HML: [laughs] Well, I’m not sure if this is sad or funny, but my parents were the ones who told me about him. When they first told me about him, all I said was, “Who is this guy?”, and my dad was so shocked. He told me, “How do you not know about him? He’s all over the internet; he does this amazing pony dance!” And I was like, “Dad, the pony dance has been around for ages.” And my dad still made me watch it. There’s so many parodies of it. He has gotten so big so fast. I probably should do one... I saw him at the VMAs. He was really good. It’s really amazing what the web and the circulation of the web can do to someone’s life. It’s really crazy! 


YH: As a woman in comedy, are you excited to see all of the great comedies and starring roles that women are now in?

HML: It’s super, super cool.
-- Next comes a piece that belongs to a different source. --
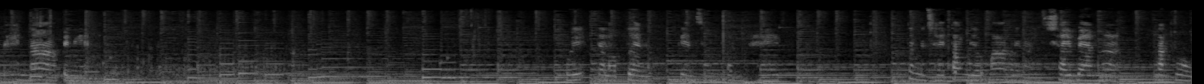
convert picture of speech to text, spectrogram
เพน่าเป็นไงอุ้ยเดี๋ยวเราเปลี่ยนเปลี่ยนทรงผมให้แต่มันใช้ตังค์เยอะมากเลยนะ ใช้แบงค์อะหนักหน่วง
They just did a poll for TV, and I think that it’s either 65% or 70% of people who watch TV are women. I think what Bridesmaids did was just phenomenal. It’s great how it’s opened up so many doors. But I think that, last year, it really blossomed for women of comedy to have their own voice. It’s taken quite a while for this happen. There are so many great shows out right now, like “New Girl” and “Don’t Trust the B---- in Apt 23” -- they have such strong voices for women. I find it interesting how, in “Don’t Trust the B”, both of the lead girls are so different, but they both have their own voice and they’re so strong. It’s so exciting. It’s such an exciting time. And especially being an Asian woman who’s a comic. I didn’t grow up with a lot of racism. I grew up in the Valley; no one was really racist. I often forget that I was Asian in the Valley -- it was just never a big deal for me. I never really thought about my race until I came into this industry... I was told that I should do martial arts because I was Asian. Or that I should go out for the Samurai role. And I had no idea what they were talking about! I’m a comedian! So. I’ve just learned that you just need to find the humor in it. In the end, we’re all the same, just different races. It’s such a shame that racism exists, but comedy is a great way to express all of that.

It’s such a pivotal time to be a woman in comedy. It’s great that, in comedy, we just embrace who we are, and we also embrace our bodies. I grew up on stage, and I’ve always been built like a 9-year-old boy. [laughs] So, I just make fun of that. You’re not just your body -- you’re so much more than that.


YH: What can expect to see from you next?


HML: You know what, I think this is it. I’m just going to end on a high note and move out of this country. I’m done. This is it. Hana Mae, done! [laughs]

I’m so excited. I have so many ideas and so many scripts that I want to sell. I love comedy -- I want to go to Montreal to do my own stand-up. I would love to have my own show. I want to continue acting; I feel like Pitch Perfect is a bit like Clueless. Everyone in that film had such an awesome voice and all of their careers went in such a great direction. And I feel, with Pitch Perfect, we have so many talented people. For myself, I want to be known as the funny Asian girl who is fierce and ballsy. I want people to think of me as being so cool because she doesn’t let her race and gender define her. I just want to spread my little wings! I love this industry, it’s so creative and cool. I feel so blessed to be a part of this industry. It was hard to get into. Especially coming from the Korean background -- my parents wanted me to go into the FBI, which was really not my thing. I’m very excited, I feel that things are changing in a good way, and I am very excited to be a part of that.



Pitch Perfect, which also stars Anna Kendrick, Brittany Snow, and Rebel Wilson, opens October 5. Check out the trailer below!




(Image via Troy Jensen/Current Studio)


- Sarah Osman, YH Staff